EASTER BUNNY NOVELTY WEARS OFF

“We had one, but it died.” These are, perhaps, the saddest words I’ve ever heard. Too many parents buy rabbits, especially at Easter, thinking that a bunny will be a good pet for their children. After a few months, the novelty wears off and the poor animal becomes neglected.

Many once-beloved bunnies end up in a backyard hutch where they succumb to disease or heatstroke, or die of fright from predators. Others are dumped in parks or similar open spaces where they become dinner for various carnivores. Those animals who survive the trials of weather, disease and infighting among their own species, cause property owners a lot of grief because rabbits breed rapidly, eat people’s prized garden plants and dig up yards. But these heartbreaking scenarios need never happen.

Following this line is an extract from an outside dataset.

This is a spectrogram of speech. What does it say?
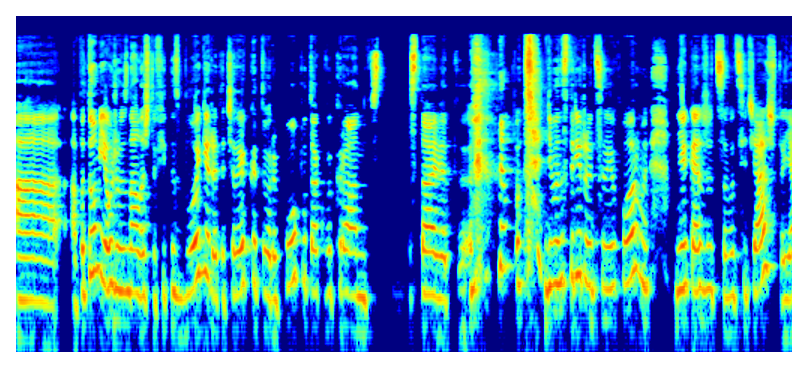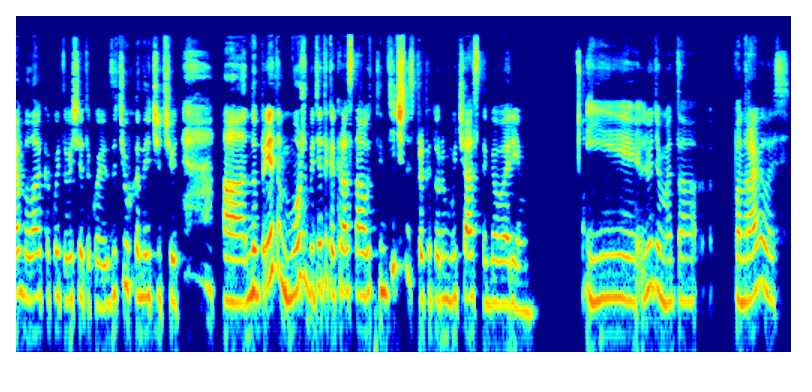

Many good internet links exist specifically to help people properly care for their bunnies, ensuring that the creatures live long, happy lives. For example, the http://www.rabbit.org web site has ample resources to help novices with their bunny companions. The alt.pets.rabbits newsgroup is also a good place for information and the group’s dedicated bunny-loving folks are more than happy to share their tips with whoever asks. Then there is the PetBunny e-mail list where no sincere inquiry is considered stupid by its members.

Along with electronic resources, there are books on rabbit care. A paperback titled House Rabbit Handbook by Marinell Harriman is probably the best on the subject, and well worth reading. I too have made mistakes and been led astray by what popular opinion has said regarding rabbit care. I wrote When a Man Loves a Rabbit (Learning and Living With Bunnies) to counteract the lies and misinformation that is so prevalent in today’s society.

Through recounting my experiences in this book, I hope that readers will learn from my mistakes, as well as my discoveries. If the trend of animal welfare awareness continues, bunnies may eventually be treated as adequately as dogs and cats are today. More information on this memoir is at the http://www.inscribe.org/BruceAtchison page.